It has been a long time coming, but Audio Technica has finally posted the series of 13 educational video blogs that I wrote the first drafts for, all about location sound recording. They can be accessed either via the Audio Technica site, or directly on YouTube at https://www.youtube.com/playlist…
These are great videos for novices and students, featuring Charlie Waymire (as on-air talent). And totally FREE for schools to use!
The series are short (5 min or so) presentations explaining booming, lavaliers, handhelds. wireless, rigging talent, selecting mics, making windscreens, plant mics, and reflected lavs. Lots of useful tips!
If the link does not work, just Google YouTube Audio Technica.
The most common type of dynamic microphone is moving-coil (see Figure 1), which operates on electromagnetic induction. Moving-coil microphones utilize a diaphragm that, when moved by changing sound pressure, also moves the voice coil, causing electrical current to flow. As the diaphragm moves, the attached magnetic voice coil creates a positive charge and when the diaphragm rebounds from the voice coil, a negative charge is created. This is translated into positive and negative electrical current.
Another way to think of a dynamic microphone is as the reverse of a speaker. A speaker takes in electrical current that moves the speaker cone (diaphragm) and its voice coil. This vibrating movement of the speaker cone results in acoustic sound pressure – aka sound. The concept is the same as that of a dynamic microphone, just in reverse.
Dynamic microphones are rugged, reliable, and are often used in live applications where sound reinforcement is needed. Proper care and maintenance will extend the life and performance of dynamic microphones. These mics do not require any additional power or batteries for operation. Output levels are properly matched to work directly with most microphone level inputs for good signal-to-noise ratio. They are capable of smooth, extended frequency response for accurate reproduction of vocals and instruments. The frequency characteristic can also be tailored to suit particular applications.
This is an excerpt from the Audio-Technica blog found at:
About the Mic Basics Series
This is a series of video demonstrations that Fred originally made with his audio class at CSUN. These were live, off the cuff, lectures and demo's that were taped by his students.
Cameras utilized include a single chip Sony TRV8 palmcorder equipped with a Sign Video XLR-PRO audio adapter box; and a prosumer 3-chip Panasonic AG-DVC30 with XLR inputs.
Most of the time, except as noted in Part 1, the mics were ran through a Mackie mixing board and then fed as a line output to the cameras. The mics utilized include: Audio Technica AT897 electret condenser ENG short shotgun; Audio Technica AT804 dynamic omni handheld; Audio Technica ATM-29HE dynamic cardioid handheld; Audio Technica AT4073a condenser short shotgun; Audio Technica AT4071a condenser long shotgun; and the Audio Techncia AT4051 condenser cardioid dialogue mic.
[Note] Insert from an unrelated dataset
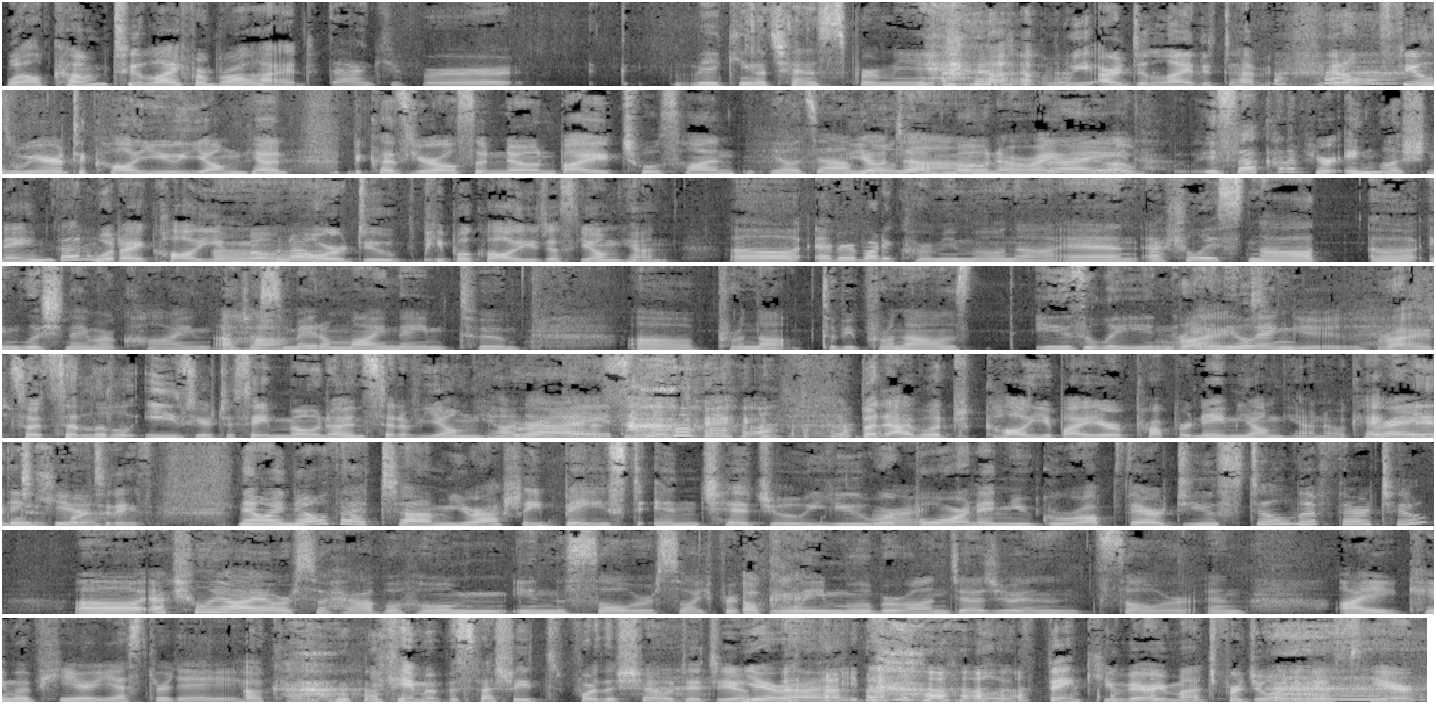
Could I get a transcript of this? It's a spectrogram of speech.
Welcome to Life Abroad. Thank you for making a chance for me. we are delighted to have you. It almost feels weird to call you Younghyun because you're also known by Chosun 여자 Mona, Mona, right? right. Uh, is that kind of your English name then? Would I call you Mona or do people call you just Younghyun? uh, everybody call me Mona, and actually, it's not uh, English name or kind. I just Uh-huh. made up my name to uh, pronoun to be pronounced easily in Right. any language. Right. So it's a little easier to say Mona instead of Younghyun, I guess. Okay. but I would call you by your proper name, Younghyun, okay? Great, In- thank For you. today's. Now, I know that um, you're actually based in Jeju. You were Right. born and you grew up there. Do you still live there too? Uh, actually, I also have a home in Seoul, so I frequently move around Jeju and Seoul, and I came up here yesterday. Okay. You came up especially for the show, did you? You're right. well, thank you very much for joining us here.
The topic for this article is mic powering, including Nagra "red dotting" and other basics pertaining to "phantom" powering of mics. If you are already intimately familiar with such terms as: T-powering; A-B powering; phantom powering; electret condenser; QPM 3-5; QPAU-T; and phasing cables -- then give yourself an A and skip on to another article in this website. But if any of this talk strikes you as resembling a call sheet from a sci-fi epic, then this primer is for you.